Available records
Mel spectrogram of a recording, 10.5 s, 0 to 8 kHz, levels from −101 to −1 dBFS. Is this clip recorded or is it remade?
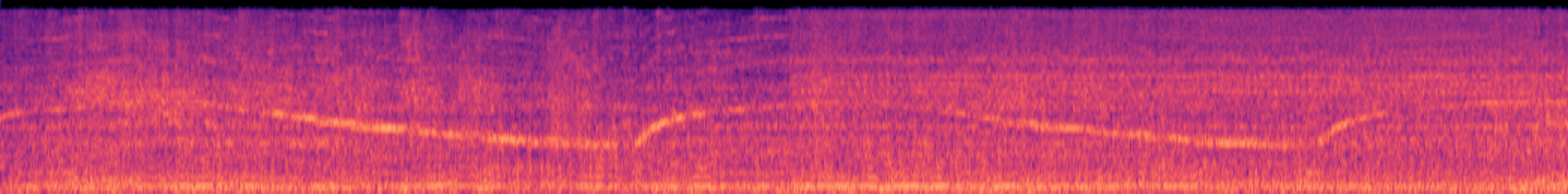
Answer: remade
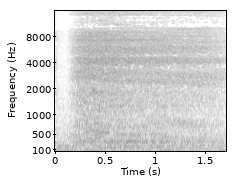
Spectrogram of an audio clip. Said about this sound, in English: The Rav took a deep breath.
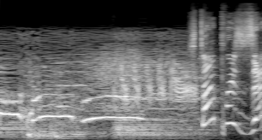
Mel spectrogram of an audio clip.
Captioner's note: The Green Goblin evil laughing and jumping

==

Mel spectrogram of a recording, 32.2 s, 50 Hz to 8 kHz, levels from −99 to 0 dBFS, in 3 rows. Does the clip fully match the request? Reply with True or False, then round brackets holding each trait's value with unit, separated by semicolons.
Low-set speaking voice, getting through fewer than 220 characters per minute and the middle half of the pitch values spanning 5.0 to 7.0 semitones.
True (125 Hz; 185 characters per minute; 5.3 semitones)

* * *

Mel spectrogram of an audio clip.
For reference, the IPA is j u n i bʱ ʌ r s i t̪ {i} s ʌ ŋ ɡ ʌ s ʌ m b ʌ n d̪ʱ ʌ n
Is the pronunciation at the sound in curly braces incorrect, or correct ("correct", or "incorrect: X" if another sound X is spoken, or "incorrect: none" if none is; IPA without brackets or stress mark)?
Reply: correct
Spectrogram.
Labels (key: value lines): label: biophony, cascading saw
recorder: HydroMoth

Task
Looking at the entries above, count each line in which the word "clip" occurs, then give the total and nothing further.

Response to the exercise
5